• PROMPT:
Line for line, return the data exactly, omitting all pictures.

• Stored data entries:
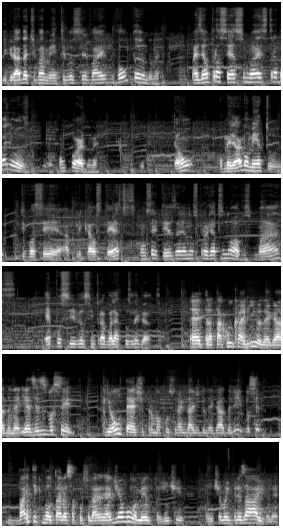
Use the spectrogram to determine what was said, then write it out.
E gradativamente você vai voltando, né? Mas é um processo mais trabalhoso, eu concordo, né? Então, o melhor momento de você aplicar os testes, com certeza, é nos projetos novos, mas é possível sim trabalhar com os legados. É, tratar com carinho o legado, né? E às vezes você criou um teste para uma funcionalidade do legado ali, você vai ter que voltar nessa funcionalidade em algum momento. A gente, a gente é uma empresa ágil, né?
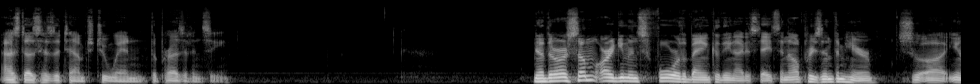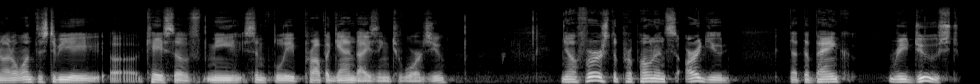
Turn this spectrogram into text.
as does his attempt to win the presidency. Now, there are some arguments for the Bank of the United States, and I'll present them here. So, uh, you know, I don't want this to be a, a case of me simply propagandizing towards you. Now, first, the proponents argued that the bank reduced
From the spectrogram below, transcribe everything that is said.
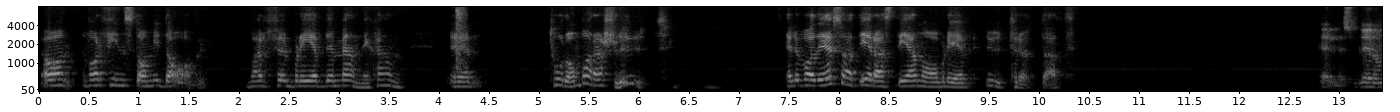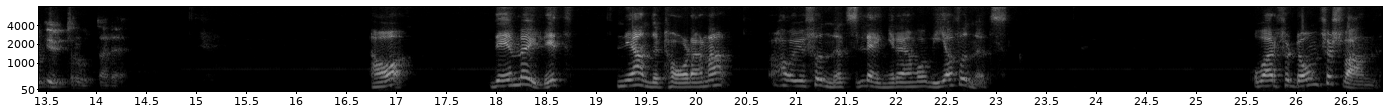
Ja, var finns de idag? Varför blev det människan? Eh, tog de bara slut? Eller var det så att deras DNA blev uttröttat? Eller så blev de utrotade. Ja, det är möjligt. Neandertalarna har ju funnits längre än vad vi har funnits. Och varför de försvann,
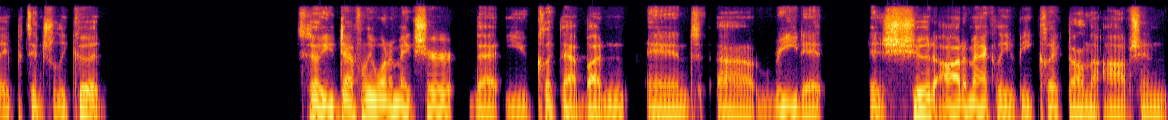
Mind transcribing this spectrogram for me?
they potentially could. So you definitely want to make sure that you click that button and uh, read it it should automatically be clicked on the option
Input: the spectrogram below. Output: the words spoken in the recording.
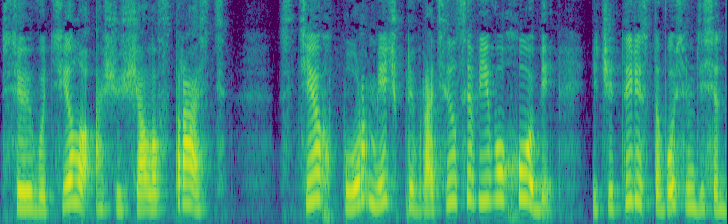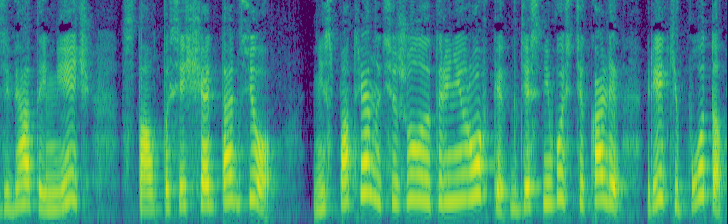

• EXPECTED ANSWER:
Use the spectrogram to determine what was said, then write it out.
E gradativamente você vai voltando, né? Mas é um processo mais trabalhoso, eu concordo, né? Então, o melhor momento de você aplicar os testes, com certeza, é nos projetos novos, mas é possível sim trabalhar com os legados. É, tratar com carinho o legado, né? E às vezes você criou um teste para uma funcionalidade do legado ali, você vai ter que voltar nessa funcionalidade em algum momento. A gente, a gente é uma empresa ágil, né?
Turn this spectrogram into text.
as does his attempt to win the presidency. Now, there are some arguments for the Bank of the United States, and I'll present them here. So, uh, you know, I don't want this to be a, a case of me simply propagandizing towards you. Now, first, the proponents argued that the bank reduced
From the spectrogram below, transcribe everything that is said.
Ja, var finns de idag? Varför blev det människan? Eh, tog de bara slut? Eller var det så att deras DNA blev uttröttat? Eller så blev de utrotade. Ja, det är möjligt. Neandertalarna har ju funnits längre än vad vi har funnits. Och varför de försvann,
Mind transcribing this spectrogram for me?
they potentially could. So you definitely want to make sure that you click that button and uh, read it it should automatically be clicked on the option
Input: the spectrogram below. Output: the words spoken in the recording.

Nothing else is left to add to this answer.